As airpower goes, I estimate that we’re about five years behind Europe’s leaders in planes, engines, and equipment, and a full 10 years would be needed for the maturity of a brand new service. This goes in spite of a European demand for American fighting ships, in spite of “downhill” speeds of from 575 to 700 m.p.h. claimed for blunt-nosed radial engined planes, and in spite of a college-student civilian training program which portends to be a solution to the pilot problem.

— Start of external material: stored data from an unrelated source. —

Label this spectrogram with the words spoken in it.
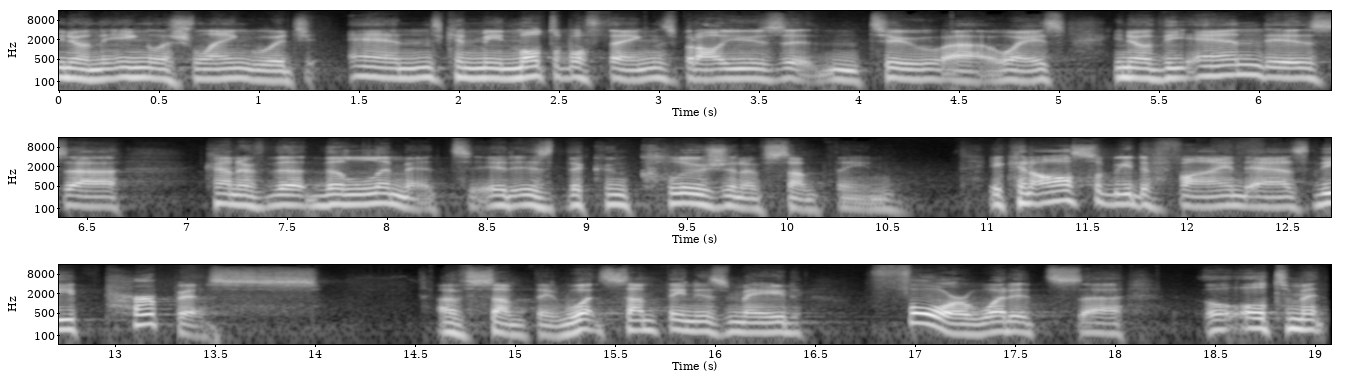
you know, in the English language, end can mean multiple things, but I'll use it in two uh, ways. You know, the end is uh, kind of the, the limit, it is the conclusion of something. It can also be defined as the purpose of something, what something is made for, what its uh, ultimate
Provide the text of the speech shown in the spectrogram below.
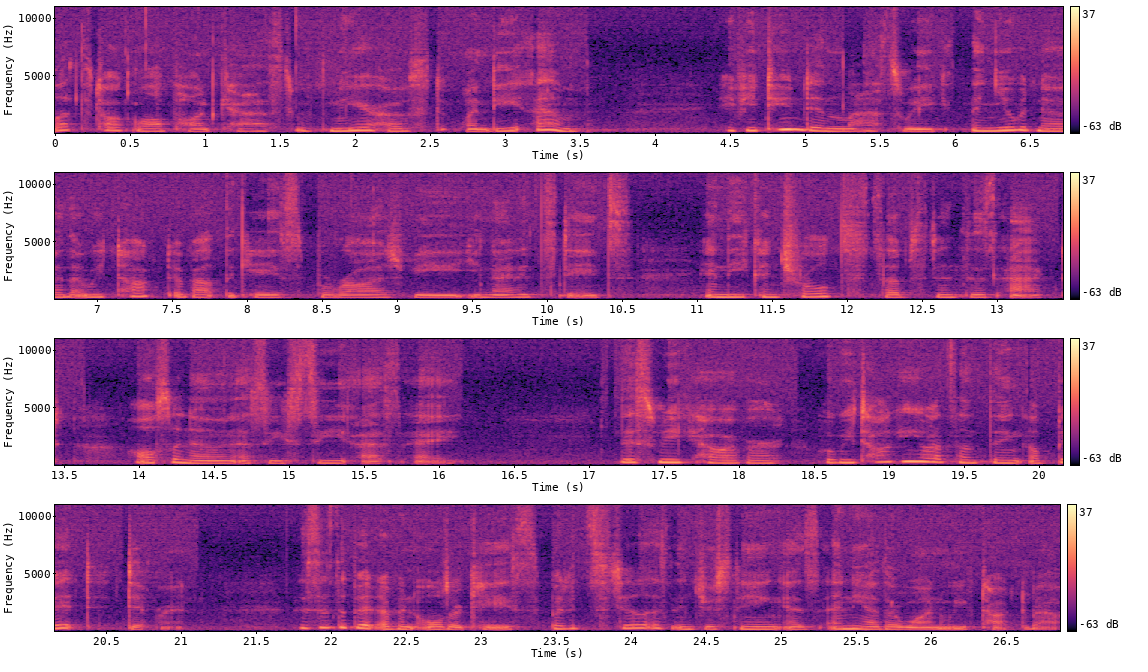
Let's Talk Law podcast with me, your host, Wendy M. If you tuned in last week, then you would know that we talked about the case Burrage v. United States and the Controlled Substances Act, also known as the CSA. This week, however, we'll be talking about something a bit different. This is a bit of an older case, but it's still as interesting as any other one we've talked about.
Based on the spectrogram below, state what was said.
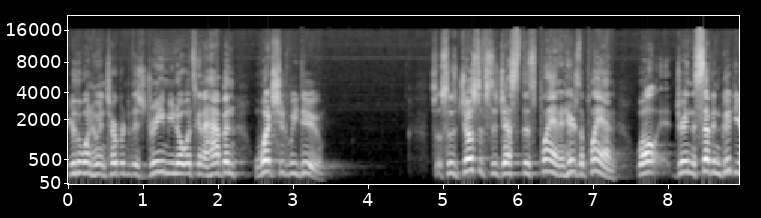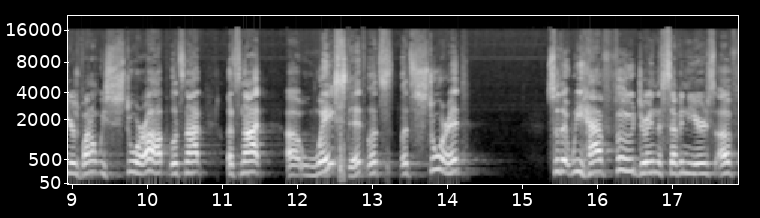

Our air-cooled engines are good, and hold their own with foreign radials. Our ships came in handy in the scramble for planes after the Munich incident; they are fill-ins for building programs that weren’t geared to air war. But they are powered by engines which can’t approach the English Rolls-Royce streamlined power plants, for instance, and none of the planes is in the same speed bracket with standard fighting ships of the airpower nations.
Armored Tank Attains Speed Of 114 MPH. (Feb, 1939)
This is the tank driving around in fast-forward at the beginning of the movie Tucker: The Man and His Dream.
Armored Tank Attains Speed Of 114 MPH.
AN ALL-WELDED armor-plated army tank which, it is claimed, can attain a speed of 114 m.p.h. over a level road and 78 m.p.h. over rough ground was recently demonstrated at Rahway, N. J. Invented by Preston Tucker, an armament manufacturer, the tank weighs 10,000 pounds, which is 2,000 pounds less than the present conventional type. Besides machine guns, it features an anti-aircraft cannon, which is mounted in a turret atop the rear of the armored body.
Pimp your ride with… Turn Signals (Jun, 1949)
Personally, I think these wacky “turn signals” are just a fad.
AUTOMOBILE DRIVERS Flash Your Turns
New Model SIMPLEX DIRECTION SIGNAL KIT fits most ears. Gives new safety and comfort when making turns. Eliminates arm signals. Flashing parking and tail lights show other cars which way you’re going to turn. Flashes 60 to 80 times a minute. Works like factory installed models on expensive cars. Does not interfere with operation of present lights. Install it yourself. All parts furnished. For most 1942 to 1949 cars. SPECIFY MAKE AND YEAR. Adaptable to earlier cars at extra cost. MONEY BACK GUARANTEE.
DEALER INQUIRIES INVITED
SWEDISH DREAM CAR (Jun, 1959)
Am I the only one who thinks this looks a bit like the Oscar Meyer Weinermobile?
SWEDISH DREAM CAR
SWEDISH carrot juice maker Sig-vard Berggren built his own Future. That’s the name of his dream car which looks like a wingless plane. He installed a Ford V8 engine in a ’38 Dodge chassis and plans to add a 200-hp mill in the rear, to give the Future a 140-mph-plus speed. That’s a real fast-flying Swede.
FUTURE was built in spare time, looks strikingly like a plane.
FISH EYES are headlights and the huge gills are the air inlets.
BUILDER Berggren, left, with Lennart Josefson. his assistant.
CABIN behind driver’s seat has ample room for table, chairs.